What you need to do - Return all of the following entries as written, but without the images.

Records contained in a dataset -
=====
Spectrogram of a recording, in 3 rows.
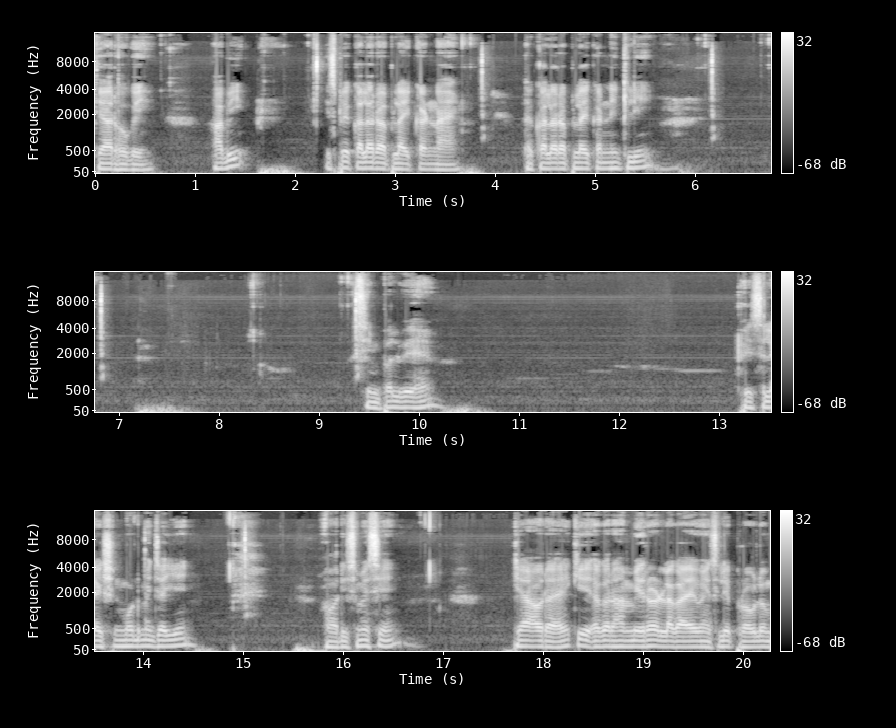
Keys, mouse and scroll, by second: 0.1-0.5 scroll up 3, 0.6 shift+middle click, 0.9-1.9 scroll down 3, 2.1-2.6 shift+middle drag, 2.6 Tab, 3.9-6.3 drag, 6.8 click, 9.5 click, 12.5-13.3 scroll up 9, 13.3-14.0 scroll down 1, 14.0 click, 15.0 click, 19.0 middle click, 19.7 KP_1.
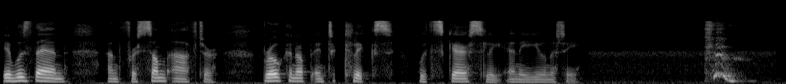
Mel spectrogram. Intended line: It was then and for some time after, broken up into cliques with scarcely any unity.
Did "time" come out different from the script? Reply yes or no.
yes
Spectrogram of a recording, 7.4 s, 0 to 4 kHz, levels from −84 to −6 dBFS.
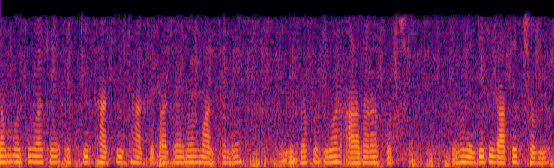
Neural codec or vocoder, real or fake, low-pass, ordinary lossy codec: vocoder, 22.05 kHz, 80 mel bands, Vocos; fake; 3.6 kHz; MP3, 24 kbps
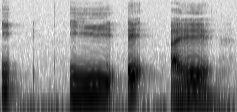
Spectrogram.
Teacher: जीभ के अग्र भाग से आते हैं। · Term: अग्र स्वर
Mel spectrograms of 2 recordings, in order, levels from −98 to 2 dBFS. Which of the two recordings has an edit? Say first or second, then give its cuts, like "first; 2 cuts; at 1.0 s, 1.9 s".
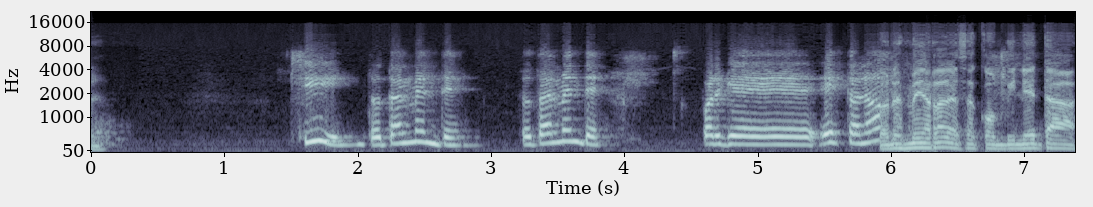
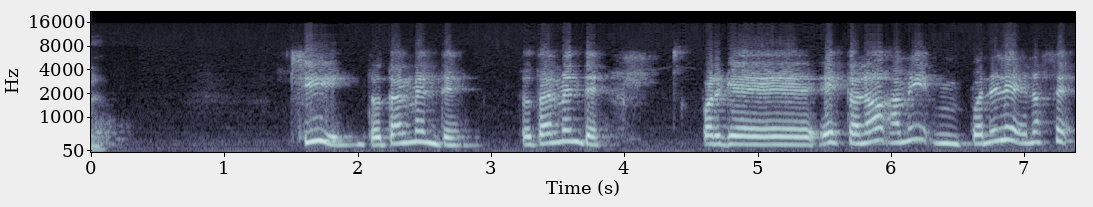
first; 1 cut; at 5.9 s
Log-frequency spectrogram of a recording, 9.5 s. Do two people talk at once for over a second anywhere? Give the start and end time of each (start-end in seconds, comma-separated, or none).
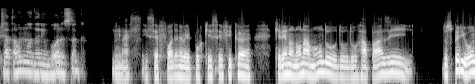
none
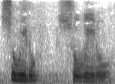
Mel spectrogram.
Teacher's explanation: أبدل الهمز المكسور بعد الضم واوا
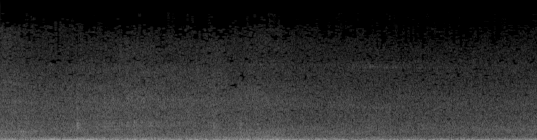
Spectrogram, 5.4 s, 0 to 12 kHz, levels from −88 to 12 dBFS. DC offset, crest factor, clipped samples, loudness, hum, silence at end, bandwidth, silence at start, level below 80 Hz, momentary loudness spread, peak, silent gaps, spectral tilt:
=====
Task solution -
Spectrogram of a recording, in 3 rows.
Keys, mouse and scroll, by second: 0.1-0.5 scroll up 3, 0.6 shift+middle click, 0.9-1.9 scroll down 3, 2.1-2.6 shift+middle drag, 2.6 Tab, 3.9-6.3 drag, 6.8 click, 9.5 click, 12.5-13.3 scroll up 9, 13.3-14.0 scroll down 1, 14.0 click, 15.0 click, 19.0 middle click, 19.7 KP_1.
Mel spectrogram. Intended line: It was then and for some time after, broken up into cliques with scarcely any unity.
Did "time" come out different from the script? Reply yes or no.
yes
Spectrogram of a recording, 7.4 s, 0 to 4 kHz, levels from −84 to −6 dBFS.
Neural codec or vocoder, real or fake, low-pass, ordinary lossy codec: vocoder, 22.05 kHz, 80 mel bands, Vocos; fake; 3.6 kHz; MP3, 24 kbps
Spectrogram.
Teacher: जीभ के अग्र भाग से आते हैं। · Term: अग्र स्वर
Mel spectrograms of 2 recordings, in order, levels from −98 to 2 dBFS. Which of the two recordings has an edit? Say first or second, then give its cuts, like "first; 2 cuts; at 1.0 s, 1.9 s".
first; 1 cut; at 5.9 s
Log-frequency spectrogram of a recording, 9.5 s. Do two people talk at once for over a second anywhere? Give the start and end time of each (start-end in seconds, comma-separated, or none).
none
Mel spectrogram.
Teacher's explanation: أبدل الهمز المكسور بعد الضم واوا
Spectrogram, 5.4 s, 0 to 12 kHz, levels from −88 to 12 dBFS. DC offset, crest factor, clipped samples, loudness, hum, silence at end, bandwidth, silence at start, level below 80 Hz, momentary loudness spread, peak, silent gaps, spectral tilt:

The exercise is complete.